I wish you a great week. Enjoy lovely wines and stay safe. Cheers!

This Week's Wine Review:

As I was talking about the Riverland in my blog, rather than reviewing one wine, I decided to mention a few really outstanding Riverland emerging variety wines that I have tried in recent times. These are rare but well worth checking out:

CIRAMI ESTATE 2017 MACABEO (VIURA): An exciting white Spanish variety that has interesting floral aromas with a hint of sweet apple pie and a mouthful of smooth, rich flavours counterbalanced by crisp acidity and a drying, refreshing finish.

CIRAMI 2019 ARINTO: A delicious emerging Portuguese white wine that is oh, so drinkable with zesty citrus flavours and an ubber refreshing finish. A brilliant summer wine. (This variety is also grown in the Barossa Valley.)

Winery Link: www.ciramiestate.com.au

BASSHAM 2019 VERDEJO: This is a white Spanish variety (not to be confused with Verdelho) that makes exciting, crisp, zingy, dry wines. This example is an absolute ripper with a great bouquet and masses of crisp, almost crunchy flavours making it the perfect companion for seafood. Bloody gorgeous!

BASSHAM 2018 ORGANIC LAGREIN: An exciting native Italian red variety that is just starting to make its presence in Australia felt. Deep, dark inky colour, aromas of bitter plums and red berries on the bouquet. Rich, unctuous palate which is lip-smackingly delicious – Utterly divine!

Winery Link: www.basshamwines.com

MATRIARCH & ROGUE 2019 ‘ROGUES OF THE RESISTANCE’ PRIETO PICUDO: An exciting emerging Spanish red variety that has just arrived in Australia and has stacks of colour, rich concentrated flavours and heaps of appeal.

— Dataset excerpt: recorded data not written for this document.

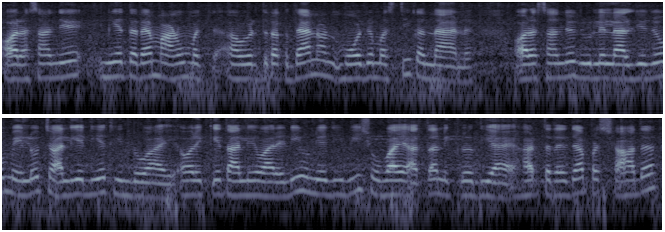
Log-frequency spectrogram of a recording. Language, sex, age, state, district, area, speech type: Sindhi, female, 45-60, Delhi, South Delhi, urban, spontaneous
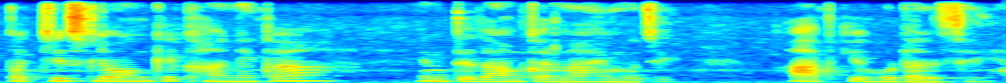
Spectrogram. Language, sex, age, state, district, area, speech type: Urdu, female, 30-45, Telangana, Hyderabad, urban, spontaneous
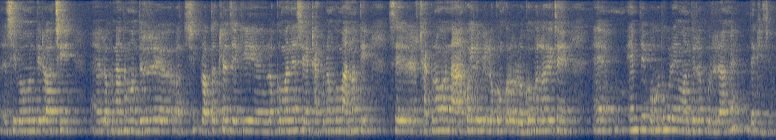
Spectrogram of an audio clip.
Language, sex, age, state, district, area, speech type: Odia, female, 60+, Odisha, Khordha, rural, spontaneous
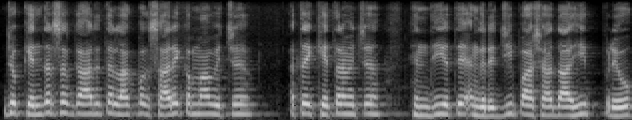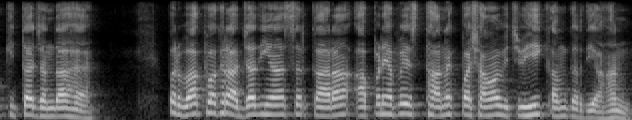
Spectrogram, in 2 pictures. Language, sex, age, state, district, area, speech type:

Winery Link: www.matriachandrogue.com.au

919 WINES 2017 TOURIGA NACIONAL: This variety is considered by many to be the finest of the Portuguese native red varieties which are mainly used in the production of Port wine. This example is awesome, deeply coloured, with vivid rich aromas and smashing flavours of cherries, red currants and some herbal characters - It is truly divine!

919 WINES 2018 PETIT MANSENG: A native French white variety that produces elegant, tasty, sophisticated wines. This one is really classy with divine pear and apple aromas, a gracefully smooth, slick palate with refined citrus flavours and a great textural mouthfeel. Truly Superb!

Winery Link: www.919wines.com.au

There are many more outstanding emerging variety wines being made in the Riverland these days and they really deserve more diverse classes in the Riverland Wine Show, rather than being lumped all together.

I hope you have a good week, enjoy tasting emerging variety wines and please stay safe in these challenging times. Cheers!